What makes for a particularly sexy golf resort? Warm weather, spa treatments, dark corners for stolen…putting practice? The site’s press release goes so far as to suggest “provocative golf course mounding” as a qualifying factor. That’s odd, usually I get frustrated when caught between moguls. But maybe that's the point...
NBC Los Angeles | The Hollywood sign might look different Thursday—as in, completely covered.
For Public Lands, a nature conservation group, said it has reached a
deal that would protect a huge swath of land above the Hollywood sign
from being developed into luxury homes. The group's president, Will Rogers, said Monday that the Trust secured an option to buy the rugged 138-acre parcel for about $12 million from Chicago-based Fox River Financial Resources.
part of its initiative to save land near the sign from development,
Trust for Public Lands wants to cover the sign with a shroud that
reads, "Save the Peak."
Credit: Scott Beale / Laughing Squid
Reuters | The Ritz-Carlton Hotel Co will close its five-diamond property in Las Vegas this May, after the hotel struggled with a slide in demand and revenue.
"It's nothing the hotel did. It's a simple lack of business and a decline in the tourism industry," said Ritz-Carlton spokeswoman Vivian Deuschl.
The owners of the 348-room property, Village Hospitality LLC, an arm of Deutsche Bank, will stop funding the Ritz-Carlton Lake Las Vegas day-to-day operations on May 2.
"That was the owner's decision and we reluctantly agreed to go along with it," Deuschl said.
Luxury properties have been hit hard in the past year and a half. Corporate travel and business from associations accounts for the bulk revenue of these hotels, but companies and groups have cut back on travel spending in the past year.

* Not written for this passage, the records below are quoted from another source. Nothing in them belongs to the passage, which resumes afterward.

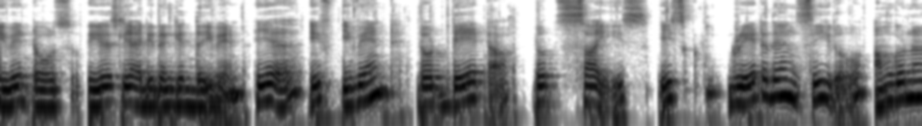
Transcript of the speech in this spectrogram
event also. Previously i didn't get the event. Here if event dot data dot size is greater than zero i'm gonna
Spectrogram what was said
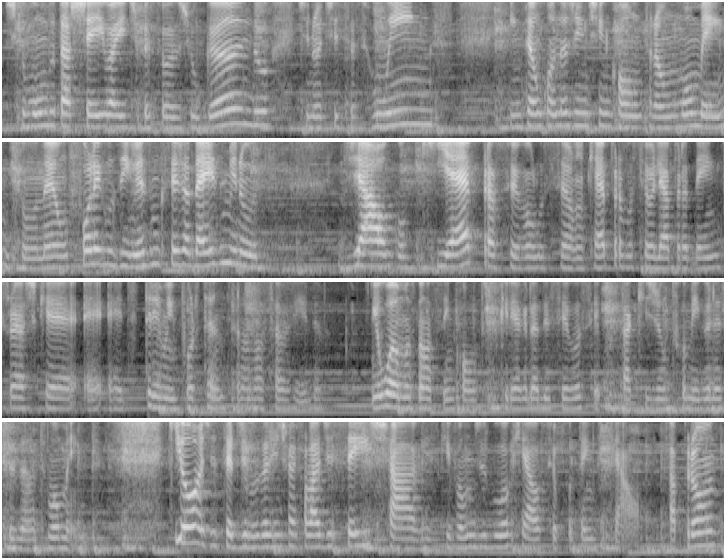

New York Times | American Airlines quietly announced last week that it would
eliminate free blankets in coach and sell an $8 packet that includes a
pillow and blanket starting May 1.
According to Joesentme.com, a
subscription travel site that reported the move last Friday, the
airline based its decision on consumer surveys. Joe Brancatelli, the
site’s publisher, raised a skeptical brow. “American executives run
focus groups on blankets?,” he said. “You think they’d look for
customer focus group data on what fliers think about American’s
worst-in-the-nation on-time performance, its atrocious baggage-handling
ability or the hideous condition of its planes.”
If watching the video of last Saturday’s gleeful, well-attended snowball fight at Dupont Circle makes you as envious as it makes me, maybe you’re ready to head to D.C. for some cold comfort. The Jefferson, a posh Beaux-Arts hotel between Dupont Circle and Logan Circle, has dropped the rates on their deluxe rooms from their usual $380 to $195 for the next couple of days.
So, own your own piece of the Snowpocalypse (or, D.C. residents, wait out the approaching storm in luxury, no snow shovels required). Call the Jefferson directly at (202) 448-2300 and ask for the Winter Storm Special. Pack your snowpants and mittens.
(By the way, you can keep up with plans for the next organized snowball fight by going to the Official Dupont Circle Snowball Fight page on Facebook.com.)
UPDATE: The D.C.-area Kimpton hotels (including the Hotel George, Hotel Helix, Hotel Madera, Hotel Monaco, Hotel Palomar, Hotel Rouge, and Topaz Hotel) have jumped on the wagon with a special snow-day rate that starts at $99. Use SNW as the booking code. (See if you can talk them into combining the snow special with the Rub the One You're With spa treatment package!)
Ann Shields is an online senior editor at Travel + Leisure.
Photo credit: Stirling Elmendorf